We are nearly a month into 2016 already and the holidays seem like a distant memory. Many people are now dealing with the fallout from the holidays. We ate way too much We spent way too much. We overindulged in so many ways I won’t make you feel any worse by listing them all here.

These things contribute to a mental hangover in January. Combine it with winter weather (yes, even in San Diego) and the negative effects of our poor planning and overspending sets in. Promising to practice moderation is fine for next year, but what can we do about all this stress now?

People in Japan practice a form of stress reduction that is very popular, and now scientific research is proving that it works. It’s called “Shinrin-yoku,” which translates to “forest bathing,” or walking in forests in order to promote health. Before you get the idea this is some sort of ancient practice, it’s only about 30 years old. It was first suggested as a way to reduce stress by the Forest Agency of Japan, similar to the U.S. Forest Service, in 1982. In just a short time it has become a recognized form of stress management and a major relaxation activity.

Exposure to nature is vital to human wellbeing. Photo: Courtesy Wikipedia/Samurai Spain

Exposure to nature is vital to human wellbeing. Photo: Courtesy Wikipedia/Samurai Spain

When scientists started studying Shinrin-yoku to find out how it works, they determined several positive things were going on when people walked in a forest environment:

  • Blood sugar levels dropped, both after short and long distance walking
  • Hormonal and nervous system functions improved
  • Calorie burning increased
  • Blood pressure and pulse rates dropped, and heart rate variability stabilized
  • Psychological before and after testing showed a significant decrease in hostility and depression scores
  • Stress levels were reduced. The higher the stress, the greater the effect.

Studies repeatedly show positive physiological and psychological benefits from forest walking. The worse the stress, the better the results. People in the studies and practitioners in Japan, Korea and other parts of the world report they feel “calm,” “comfortable,” and “refreshed.”

How exactly does Shinrin-yoku work? Scientists believe when participants walk in a forest or any dense plant landscape or garden, they breathe in volatile substances called phytoncides which are anti-microbial essential volatile organic compounds derived from plants.

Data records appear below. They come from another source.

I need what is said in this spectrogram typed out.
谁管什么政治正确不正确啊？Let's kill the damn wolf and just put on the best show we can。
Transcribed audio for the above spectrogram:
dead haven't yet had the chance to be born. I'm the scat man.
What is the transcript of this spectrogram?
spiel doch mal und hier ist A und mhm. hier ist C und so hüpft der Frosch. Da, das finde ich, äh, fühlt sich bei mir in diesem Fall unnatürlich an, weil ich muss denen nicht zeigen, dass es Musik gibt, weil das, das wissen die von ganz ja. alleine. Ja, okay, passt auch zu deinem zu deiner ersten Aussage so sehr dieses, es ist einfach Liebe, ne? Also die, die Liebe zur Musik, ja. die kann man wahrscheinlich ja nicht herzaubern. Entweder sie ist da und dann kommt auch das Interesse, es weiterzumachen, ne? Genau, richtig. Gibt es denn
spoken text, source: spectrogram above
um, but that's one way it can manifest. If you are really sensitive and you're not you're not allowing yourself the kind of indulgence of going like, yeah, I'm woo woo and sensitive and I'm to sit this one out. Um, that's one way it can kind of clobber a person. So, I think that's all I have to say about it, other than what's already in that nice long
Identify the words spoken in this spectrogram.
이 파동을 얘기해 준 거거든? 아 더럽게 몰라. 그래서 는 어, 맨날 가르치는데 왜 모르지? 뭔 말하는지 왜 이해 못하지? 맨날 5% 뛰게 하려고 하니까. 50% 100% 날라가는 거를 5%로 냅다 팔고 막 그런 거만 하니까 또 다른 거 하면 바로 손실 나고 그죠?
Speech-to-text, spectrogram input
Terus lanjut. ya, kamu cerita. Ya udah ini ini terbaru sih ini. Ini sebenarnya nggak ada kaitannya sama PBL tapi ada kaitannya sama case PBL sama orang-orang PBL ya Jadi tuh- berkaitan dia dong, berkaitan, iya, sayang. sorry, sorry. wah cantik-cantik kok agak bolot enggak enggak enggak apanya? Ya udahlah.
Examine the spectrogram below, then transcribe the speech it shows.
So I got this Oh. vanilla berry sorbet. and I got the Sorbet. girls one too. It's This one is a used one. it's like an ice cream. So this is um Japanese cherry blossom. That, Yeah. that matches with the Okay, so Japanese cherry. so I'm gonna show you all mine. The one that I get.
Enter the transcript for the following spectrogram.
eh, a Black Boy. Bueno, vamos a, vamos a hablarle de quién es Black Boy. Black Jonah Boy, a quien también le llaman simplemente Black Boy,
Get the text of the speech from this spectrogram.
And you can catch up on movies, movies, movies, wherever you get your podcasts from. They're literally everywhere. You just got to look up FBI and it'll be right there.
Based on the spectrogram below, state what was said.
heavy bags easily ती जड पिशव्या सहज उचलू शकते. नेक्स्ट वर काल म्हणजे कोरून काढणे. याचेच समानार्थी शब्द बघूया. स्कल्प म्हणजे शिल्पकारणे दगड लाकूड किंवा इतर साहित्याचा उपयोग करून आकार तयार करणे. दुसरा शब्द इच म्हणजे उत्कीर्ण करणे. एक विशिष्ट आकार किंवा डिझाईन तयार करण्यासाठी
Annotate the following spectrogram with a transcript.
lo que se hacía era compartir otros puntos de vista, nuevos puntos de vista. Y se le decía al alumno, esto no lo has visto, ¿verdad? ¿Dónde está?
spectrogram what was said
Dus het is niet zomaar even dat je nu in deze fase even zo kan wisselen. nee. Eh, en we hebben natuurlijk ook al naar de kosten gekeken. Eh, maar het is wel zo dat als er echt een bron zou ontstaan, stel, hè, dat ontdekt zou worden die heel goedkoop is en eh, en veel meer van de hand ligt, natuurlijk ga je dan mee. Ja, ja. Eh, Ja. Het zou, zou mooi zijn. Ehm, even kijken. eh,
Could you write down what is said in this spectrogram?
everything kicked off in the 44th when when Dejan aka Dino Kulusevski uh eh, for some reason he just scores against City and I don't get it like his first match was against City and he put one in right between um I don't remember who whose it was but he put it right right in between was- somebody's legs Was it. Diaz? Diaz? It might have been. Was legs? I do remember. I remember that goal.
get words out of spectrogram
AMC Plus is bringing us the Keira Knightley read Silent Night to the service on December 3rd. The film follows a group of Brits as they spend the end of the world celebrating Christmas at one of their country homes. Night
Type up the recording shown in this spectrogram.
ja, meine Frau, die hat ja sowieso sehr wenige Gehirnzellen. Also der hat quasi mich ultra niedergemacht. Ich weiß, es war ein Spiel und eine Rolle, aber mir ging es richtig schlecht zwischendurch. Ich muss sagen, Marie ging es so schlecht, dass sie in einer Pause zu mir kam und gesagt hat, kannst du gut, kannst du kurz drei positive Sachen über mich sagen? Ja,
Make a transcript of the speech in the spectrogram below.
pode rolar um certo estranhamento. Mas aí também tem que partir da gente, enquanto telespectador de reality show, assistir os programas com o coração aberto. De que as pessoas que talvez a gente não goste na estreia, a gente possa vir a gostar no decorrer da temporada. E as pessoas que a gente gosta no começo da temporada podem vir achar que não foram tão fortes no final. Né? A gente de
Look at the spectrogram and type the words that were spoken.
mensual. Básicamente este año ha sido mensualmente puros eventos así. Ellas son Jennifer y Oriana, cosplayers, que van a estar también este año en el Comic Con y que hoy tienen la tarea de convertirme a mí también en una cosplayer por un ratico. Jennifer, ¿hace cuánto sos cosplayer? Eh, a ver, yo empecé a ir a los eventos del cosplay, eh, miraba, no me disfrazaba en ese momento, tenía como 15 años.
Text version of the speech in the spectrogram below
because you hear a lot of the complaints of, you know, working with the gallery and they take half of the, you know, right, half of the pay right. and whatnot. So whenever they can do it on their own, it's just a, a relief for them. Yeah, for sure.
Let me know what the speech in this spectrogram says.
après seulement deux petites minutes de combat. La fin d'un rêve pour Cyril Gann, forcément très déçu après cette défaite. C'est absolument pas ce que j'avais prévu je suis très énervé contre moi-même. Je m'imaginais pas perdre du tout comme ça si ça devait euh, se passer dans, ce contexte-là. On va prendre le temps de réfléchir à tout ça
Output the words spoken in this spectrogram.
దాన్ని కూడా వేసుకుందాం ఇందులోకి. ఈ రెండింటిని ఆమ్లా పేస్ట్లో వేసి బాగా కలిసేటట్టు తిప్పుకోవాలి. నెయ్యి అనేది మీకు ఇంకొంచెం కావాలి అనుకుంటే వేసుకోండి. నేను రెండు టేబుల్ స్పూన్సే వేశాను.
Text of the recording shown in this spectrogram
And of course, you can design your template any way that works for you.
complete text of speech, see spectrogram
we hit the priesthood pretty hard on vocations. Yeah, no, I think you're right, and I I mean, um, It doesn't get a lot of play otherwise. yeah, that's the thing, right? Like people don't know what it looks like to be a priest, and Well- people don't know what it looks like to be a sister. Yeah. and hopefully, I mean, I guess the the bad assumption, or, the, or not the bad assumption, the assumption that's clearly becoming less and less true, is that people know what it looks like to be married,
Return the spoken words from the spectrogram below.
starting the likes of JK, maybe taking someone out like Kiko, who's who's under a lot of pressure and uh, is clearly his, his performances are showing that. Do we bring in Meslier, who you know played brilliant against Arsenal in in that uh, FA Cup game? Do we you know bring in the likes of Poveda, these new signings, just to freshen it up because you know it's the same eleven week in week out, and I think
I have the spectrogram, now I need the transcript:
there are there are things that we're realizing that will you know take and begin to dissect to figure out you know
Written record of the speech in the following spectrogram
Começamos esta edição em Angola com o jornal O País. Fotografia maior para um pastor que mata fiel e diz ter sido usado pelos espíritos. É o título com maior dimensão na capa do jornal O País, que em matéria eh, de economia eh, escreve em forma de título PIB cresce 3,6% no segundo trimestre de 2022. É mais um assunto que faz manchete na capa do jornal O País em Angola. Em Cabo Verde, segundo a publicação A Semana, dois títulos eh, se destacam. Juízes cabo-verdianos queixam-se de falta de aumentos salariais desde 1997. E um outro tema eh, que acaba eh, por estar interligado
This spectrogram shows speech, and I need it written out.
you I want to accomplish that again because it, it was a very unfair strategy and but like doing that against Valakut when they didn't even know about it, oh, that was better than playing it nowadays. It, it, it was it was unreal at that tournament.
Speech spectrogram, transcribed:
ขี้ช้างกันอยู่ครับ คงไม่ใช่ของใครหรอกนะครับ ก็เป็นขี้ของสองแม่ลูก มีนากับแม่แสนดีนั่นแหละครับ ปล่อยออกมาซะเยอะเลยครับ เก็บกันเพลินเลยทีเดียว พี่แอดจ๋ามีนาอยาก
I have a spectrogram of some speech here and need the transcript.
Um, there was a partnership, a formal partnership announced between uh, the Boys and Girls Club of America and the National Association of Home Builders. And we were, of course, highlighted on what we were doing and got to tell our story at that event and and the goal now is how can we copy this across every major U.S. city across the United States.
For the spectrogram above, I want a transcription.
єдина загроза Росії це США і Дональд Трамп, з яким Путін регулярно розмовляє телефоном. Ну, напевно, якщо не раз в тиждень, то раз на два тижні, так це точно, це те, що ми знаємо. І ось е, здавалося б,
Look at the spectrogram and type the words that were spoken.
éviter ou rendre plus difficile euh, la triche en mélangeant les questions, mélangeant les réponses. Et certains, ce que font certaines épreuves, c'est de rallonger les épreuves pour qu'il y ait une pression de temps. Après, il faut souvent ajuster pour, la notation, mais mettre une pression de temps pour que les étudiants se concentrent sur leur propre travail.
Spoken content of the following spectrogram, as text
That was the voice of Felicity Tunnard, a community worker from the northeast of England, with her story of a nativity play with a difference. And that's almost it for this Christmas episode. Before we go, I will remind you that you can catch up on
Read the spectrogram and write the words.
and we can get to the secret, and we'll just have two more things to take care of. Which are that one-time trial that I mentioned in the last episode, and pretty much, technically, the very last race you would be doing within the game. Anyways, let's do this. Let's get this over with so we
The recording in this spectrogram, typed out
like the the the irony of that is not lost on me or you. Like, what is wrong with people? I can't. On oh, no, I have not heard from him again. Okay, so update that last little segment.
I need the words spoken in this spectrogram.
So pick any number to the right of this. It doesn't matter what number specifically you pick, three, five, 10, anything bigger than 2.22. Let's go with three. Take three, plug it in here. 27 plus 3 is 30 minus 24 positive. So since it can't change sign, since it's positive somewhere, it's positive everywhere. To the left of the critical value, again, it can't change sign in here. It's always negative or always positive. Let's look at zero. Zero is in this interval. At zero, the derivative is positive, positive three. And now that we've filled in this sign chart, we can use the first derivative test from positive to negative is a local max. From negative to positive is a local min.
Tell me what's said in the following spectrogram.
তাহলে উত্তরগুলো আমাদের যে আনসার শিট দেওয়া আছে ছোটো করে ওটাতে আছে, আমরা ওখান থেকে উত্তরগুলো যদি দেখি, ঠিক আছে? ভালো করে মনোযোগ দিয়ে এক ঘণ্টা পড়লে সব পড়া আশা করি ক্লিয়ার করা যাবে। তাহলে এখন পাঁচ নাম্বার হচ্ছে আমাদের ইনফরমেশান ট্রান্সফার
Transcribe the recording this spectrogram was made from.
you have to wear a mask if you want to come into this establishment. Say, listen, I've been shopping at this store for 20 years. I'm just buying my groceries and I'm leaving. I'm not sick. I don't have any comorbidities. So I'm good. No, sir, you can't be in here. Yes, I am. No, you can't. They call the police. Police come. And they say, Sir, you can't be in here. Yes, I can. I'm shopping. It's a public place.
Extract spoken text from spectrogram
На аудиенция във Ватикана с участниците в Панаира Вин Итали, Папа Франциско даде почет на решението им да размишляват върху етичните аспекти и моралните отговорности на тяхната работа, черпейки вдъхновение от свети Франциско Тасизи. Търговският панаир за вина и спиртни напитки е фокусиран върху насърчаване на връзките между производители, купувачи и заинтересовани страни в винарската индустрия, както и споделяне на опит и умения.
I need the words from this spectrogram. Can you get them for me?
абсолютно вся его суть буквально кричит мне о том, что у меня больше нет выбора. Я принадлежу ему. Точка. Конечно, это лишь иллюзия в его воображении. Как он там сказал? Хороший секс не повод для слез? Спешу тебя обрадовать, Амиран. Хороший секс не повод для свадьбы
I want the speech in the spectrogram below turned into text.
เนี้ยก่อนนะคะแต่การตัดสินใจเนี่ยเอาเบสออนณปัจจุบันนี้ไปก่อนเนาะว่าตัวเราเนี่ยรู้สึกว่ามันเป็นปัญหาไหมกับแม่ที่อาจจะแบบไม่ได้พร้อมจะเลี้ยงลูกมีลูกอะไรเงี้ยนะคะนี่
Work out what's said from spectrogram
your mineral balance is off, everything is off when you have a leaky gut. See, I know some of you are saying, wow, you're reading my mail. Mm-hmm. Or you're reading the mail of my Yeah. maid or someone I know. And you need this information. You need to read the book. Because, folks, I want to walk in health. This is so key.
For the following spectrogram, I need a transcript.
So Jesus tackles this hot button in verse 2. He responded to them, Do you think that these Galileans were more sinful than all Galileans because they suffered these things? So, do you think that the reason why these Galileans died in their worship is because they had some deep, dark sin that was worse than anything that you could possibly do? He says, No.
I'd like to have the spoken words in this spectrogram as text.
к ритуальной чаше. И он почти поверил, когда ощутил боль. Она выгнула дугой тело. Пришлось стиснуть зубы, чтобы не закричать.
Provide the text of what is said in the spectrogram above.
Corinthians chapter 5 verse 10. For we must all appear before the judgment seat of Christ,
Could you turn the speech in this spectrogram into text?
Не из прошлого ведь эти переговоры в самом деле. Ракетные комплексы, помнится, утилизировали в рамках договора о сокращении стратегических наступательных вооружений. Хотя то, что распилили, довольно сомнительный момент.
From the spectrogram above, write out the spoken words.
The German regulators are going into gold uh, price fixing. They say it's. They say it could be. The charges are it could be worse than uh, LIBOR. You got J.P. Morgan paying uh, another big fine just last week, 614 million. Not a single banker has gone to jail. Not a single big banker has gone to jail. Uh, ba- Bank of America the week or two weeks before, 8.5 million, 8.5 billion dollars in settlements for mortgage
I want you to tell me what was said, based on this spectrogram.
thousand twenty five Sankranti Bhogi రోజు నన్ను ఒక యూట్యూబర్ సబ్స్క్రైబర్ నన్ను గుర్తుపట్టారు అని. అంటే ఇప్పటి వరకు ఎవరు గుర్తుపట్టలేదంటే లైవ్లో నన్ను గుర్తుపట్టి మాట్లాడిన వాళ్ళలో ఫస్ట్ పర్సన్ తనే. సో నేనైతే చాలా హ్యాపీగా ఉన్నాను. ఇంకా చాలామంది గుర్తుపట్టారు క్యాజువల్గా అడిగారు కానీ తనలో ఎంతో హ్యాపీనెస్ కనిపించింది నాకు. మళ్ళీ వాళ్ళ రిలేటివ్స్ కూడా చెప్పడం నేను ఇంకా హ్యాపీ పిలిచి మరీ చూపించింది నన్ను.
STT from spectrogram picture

Phytoncides prevent plants from being eaten by animal and insects and prevent attacking organisms from taking hold that will rot the plants. Spices, onions, garlic, tea tree, oak, cedar, pine and citrus fruits give off these substances. These are all strong identifiable scents that most human beings enjoy under the right circumstances.

It doesn’t really take a scientific study to understand that it’s good for our health to get outside, breathe in the oxygen rich air produced by a forest while taking a brisk walk. We enjoy the natural aromatherapy, and we are free of the damaging blue light of our electronic devices assuming you don’t have your phone out! Shinrin-yoku calms all the damaging sympathetic nerve activity, the same way any form of meditation does.

Give Shinrin-yoku a try if you’re feeling the post-holiday blues, or any type of stress. You can learn more from the Association of Nature & Forest Therapy website. The group is based in the San Francisco Bay area and organizes Shinrin-yoku forest therapy walks in local areas so people can directly experience the practice and its benefits, and serves as a resource and advocacy group for preserving forested areas.

Cuyamaca State Park and the Cleveland National Forest are obvious choices, but you can find routes closer to home to try like Rose Canyon, Los Peñaquitos Canyon, and even the Palm Canyon in Balboa Park just west of the Organ Pavilion. You can even walk among the eucalyptus trees in sections of UCSD. Keep basic safety in mind and be sure you are realistic about your fitness level. Avoid walking after dark.

If you have a favorite walk, tell us in the Comments section or post a photo to our Facebook page.